- The APPLE Act bill is proposed by Rob Bishop and Sen. Hatch
- It will make federally-owned land available for development and taxes will go toward public education
- The bill is hoped to improve currently unavailable activities to Utah students
Utah congressman Rob Bishop and Sen. Orrin Hatch are introducing a bill to legislation making available federally-owned land for development. If the bill passes, the proceeds from the property tax would be put toward public education.
An estimated 1.6 million acres of land in Utah, as well as significant amounts in other western states, is owned by the federal government. If the Action Plan for Public Land and Education (APPLE) Act passes, much of this land would become available for development. The proposal would make five percent of Bureau of Land Management and Forest Service lands available to the states.

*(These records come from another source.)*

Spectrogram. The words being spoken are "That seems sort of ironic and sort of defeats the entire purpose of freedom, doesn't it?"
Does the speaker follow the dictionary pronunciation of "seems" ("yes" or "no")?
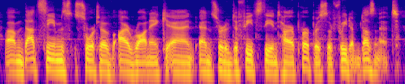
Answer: yes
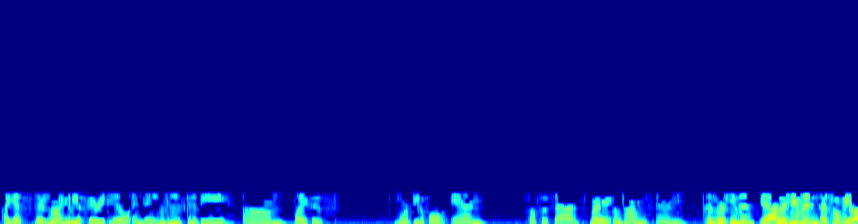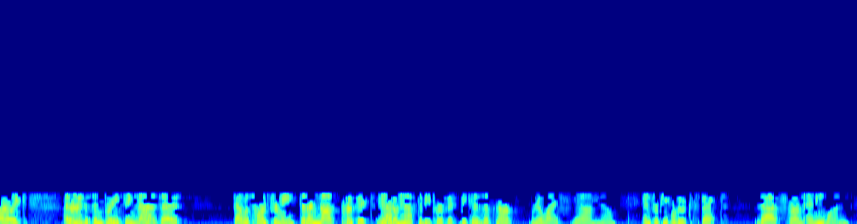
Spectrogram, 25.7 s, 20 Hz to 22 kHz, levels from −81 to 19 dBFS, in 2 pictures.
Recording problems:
garbled, watery; badly; nothing above 3 kHz
distortion; slight; 3% of the sound clipped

Congressman Bishop said each year the state of Utah relies on property tax revenues for school funding. Because states cannot tax acreage held by the federal government, public school systems have found a shortage in their resources. The Utah Republicans hope to address the issue by passing the APPLE Act.
“Due to the overwhelming presence of federal land in the state, there is a significant lack of tax revenue that could otherwise be generated if this land was not locked up by the feds,” Bishop said in a news release. “The better and long-term solution is to empower states to generate that revenue by giving them the lands the federal government promised in the first place, when western states joined the Union.”
With ownership of the land, revenue would directly benefit the youth of state of Utah in their education.
“This would be a significant source of revenue for Utah’s schools and a major step forward in ensuring our children continue to have a bright educational future,” said Sen. Hatch in a news release.
Bishop and Hatch said students should not have to suffer because of the descending economy and decisions made by the federal government.
“The education of our children should not be held hostage by the burdensome presence of federal land in our state,” Bishop said.
Larry Newton, finance director at Utah State Office of Education, said school districts are in a difficult position because of the recession.
“Beginning with the recession in 2008, public education has taken such a terrific hit and the students just keep coming,” Newton said. “It’s not like when the resources get smaller, you can scale back on your delivery.”
Newton said the failing economy has effected activities available to students.
“[School districts] have had to curtail field trips, charge for athletic event transportation and … increase class sizes,” he said.
Although the outcomes of this bill would be positive, not all Utahns are sure it will pass. Dave Hebertson, public relations manager at Utah Trust Lands, is hesitant to believe the solution will come to fruition.
“People are going to have to be convinced that the federal government has an obligation there that they haven’t fulfilled,” Hebertson said.